The third pile is construction storm debris, which Puz describes as a mixed C&D pile that could include anything from concrete, two-by-fours, shingles, sheds from the backyard and other vegetation.
“Each of those were picked up at different times. The garbage right away, the vegetation a couple of days later, and [we will] process that first, and C&D will be after that,” Puz says. He expects the C&D debris to all be picked up within the three month window.
“We are aiming for the first pass of vegetation pickup throughout the county within six weeks,” Puz says.
SWA Palm Beach County provides a “Daily Debris Collection Report” on its website at www.swa.org. Among the information the reports show are collection statistics, personnel and equipment detail, description of daily activities and right of way (ROW) debris statistics.
For example, its Oct. 16, 2017, report showed that it had that day collected 1,408 loads or 52,303 cubic yards of vegetative debris and 16 loads or 575 cubic yards of C&D debris. As of that date it also noted a total of 6,632 loads and 240,177 cubic yards of total debris received at a ROW debris management site and final landfill disposal site.
Puz says every county in Florida is supposed to have a state-approved debris management plan. He said SWA’s facilities did not sustain much damage, which allowed the authority to react in rapid fashion. “Once go time came we were ready to move quickly and efficiently,” he says.
As the debris collection stages across Florida move into disposal and processing, Houston-based Waste Management (WM) is one company positioned to provide disposal options for those materials.

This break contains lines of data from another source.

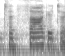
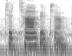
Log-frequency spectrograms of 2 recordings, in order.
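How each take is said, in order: First: The 'th' sounds like English 'th' in 'thin'. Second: The 'th' sounds like a plain 't'. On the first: The speaker calls it wrong. "you don't say Tathagata" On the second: The speaker calls it right. "you say Tathagata"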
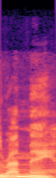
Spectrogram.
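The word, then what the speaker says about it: Ruan Mei: When saying my name, please don't run the syllables together. I've been saying Ruan May because this line where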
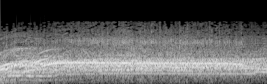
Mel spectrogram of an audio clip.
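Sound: large crowd cheering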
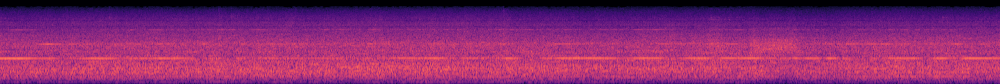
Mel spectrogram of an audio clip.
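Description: Several battery-powered Thomas & Friends toy trains running at once on plastic track: a steady whirring of small electric motors and wheels with a thin high whine. A brief scratchy burst about seven seconds in.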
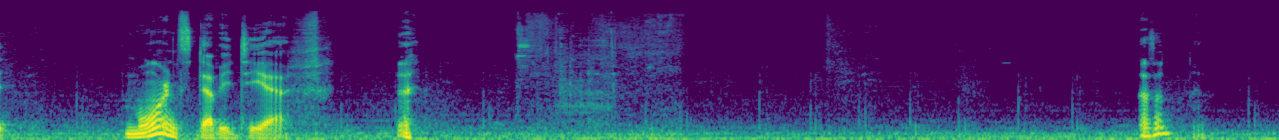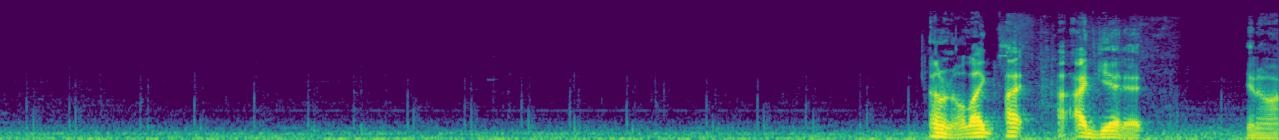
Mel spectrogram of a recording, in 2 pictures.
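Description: A young man talks through a microphone in short bursts.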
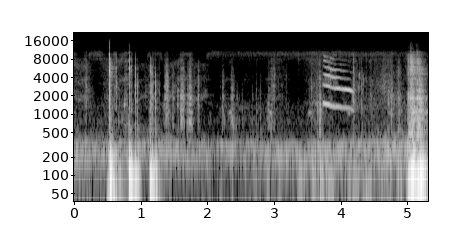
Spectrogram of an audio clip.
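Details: Rescued baby kittens, three of them, huddling together in a corner of a room to keep warm before starting to explore. A single short, high, slightly falling meow with clear overtones, set among soft thumps and knocks indoors.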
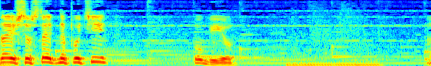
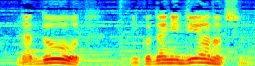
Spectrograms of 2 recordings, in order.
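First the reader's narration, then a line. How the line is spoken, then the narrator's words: Calm reply. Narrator (Russian): спокойно ответил Костя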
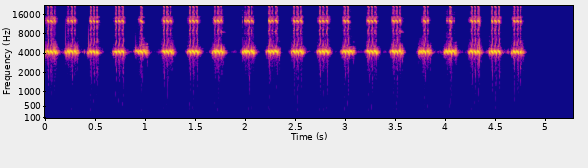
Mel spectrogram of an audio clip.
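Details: Cricket sound used as masteran for white-rumped shama training at night. Short, sharp high chirps follow steadily at roughly four per second, then fall silent near the end.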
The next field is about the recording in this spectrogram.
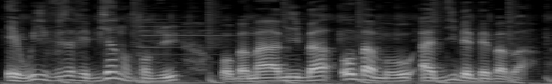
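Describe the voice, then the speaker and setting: A man's voice: medium pitch, lively intonation, fast talker, darkish tone, faint music behind. A man hosting a parody news show, delivering scripted comedy with mock-pompous announcer gravity.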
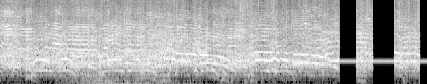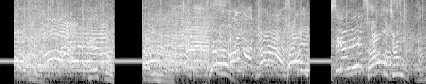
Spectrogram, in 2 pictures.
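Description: Several people shout over each other with animation.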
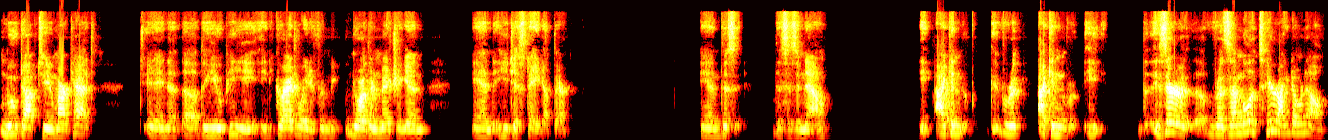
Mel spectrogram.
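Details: Adult man with aphasia after an accident, presenting his own story; he describes it as a long road but says he is getting much better.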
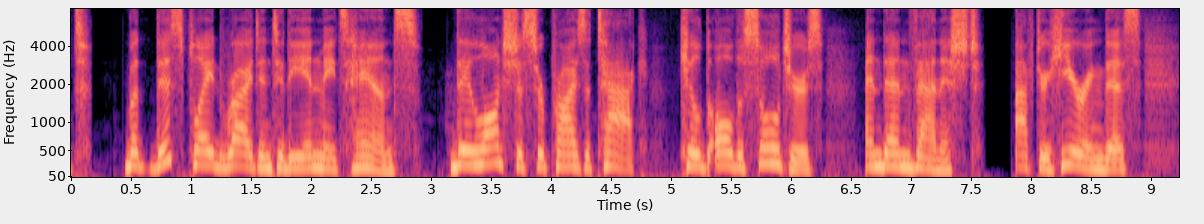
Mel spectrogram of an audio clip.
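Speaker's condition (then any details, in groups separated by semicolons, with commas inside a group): No condition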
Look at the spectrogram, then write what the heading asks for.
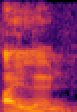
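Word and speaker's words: island: ए रहा है तो हम लोग इसमें एस का उच्चारण नहीं करेंगे तो इसका उच्चारण हो जाएगा आई लैंड ठीक है इसका उच्चारण क्या हो जाएगा आइलैंड जबकि यहां पर एस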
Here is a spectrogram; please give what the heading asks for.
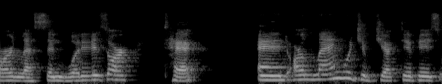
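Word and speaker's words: TEKS: And here I have my, I always say it wrong, I always say TEAC, but I believe it's tech.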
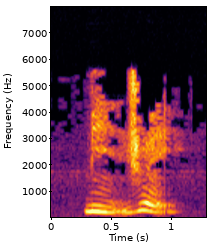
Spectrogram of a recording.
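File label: "敏锐", Mandarin Chinese; chinese-flashcards; hsk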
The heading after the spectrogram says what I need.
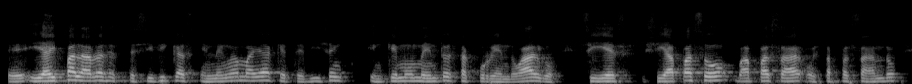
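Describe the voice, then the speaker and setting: With a fairly high voice, a Yucatán Spanish–accented man from Mexico's Yucatán teaches in an interview setting. He explains at a slow, hesitant pace, using many fillers.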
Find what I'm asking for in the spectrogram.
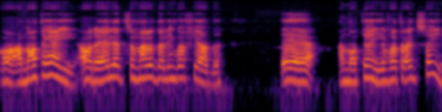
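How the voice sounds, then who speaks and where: A woman is speaking in a fairly high voice. The background is quiet. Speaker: web TV show host. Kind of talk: interview chat. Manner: animated.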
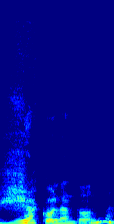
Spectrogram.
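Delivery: put-on odd, weird French accent. Unboxing items and naming a tea light: weird French accent. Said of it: "I don't know why I said that with a weird French accent".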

Dawn McCormick, WM’s Florida media contact notes of Irma, “Primarily it generated a lot of vegetation and vegetative storm debris—obviously that is treated separately from C&D debris—with the exception of Southwest Florida, the Naples area and of course the Keys. Right now most of that material still has not been collected from the storm debris independent contractors.
“What we are right now geared up for mostly is the vegetative waste,” McCormick says. The vegetative waste will be mulched and air curtain incinerated or landfilled where there are landfill-gas-to-energy opportunities, she says.
As for the C&D debris, so far, she says, “We are not yet seeing a lot of the C&D coming in.” She says two companies in particular are handling the majority of the vegetative and C&D debris clearing: AshBritt Environmental, Deerfield Beach, Florida; and Crowder Gulf, Theodore, Alabama.
Some of that debris will likely be making its way to WM facilities in the coming weeks and months. “We at Waste Management have options for disposal,” McCormick says. “We have a C&D landfill in Homestead and C&D recycling capabilities as well, but as of yet we are not seeing large volumes of any of that material coming to our sites.”
One thing is certain for haulers, recyclers and demolition companies dealing with the effects of Hurricanes Harvey and Irma to their communities—the work is far from over.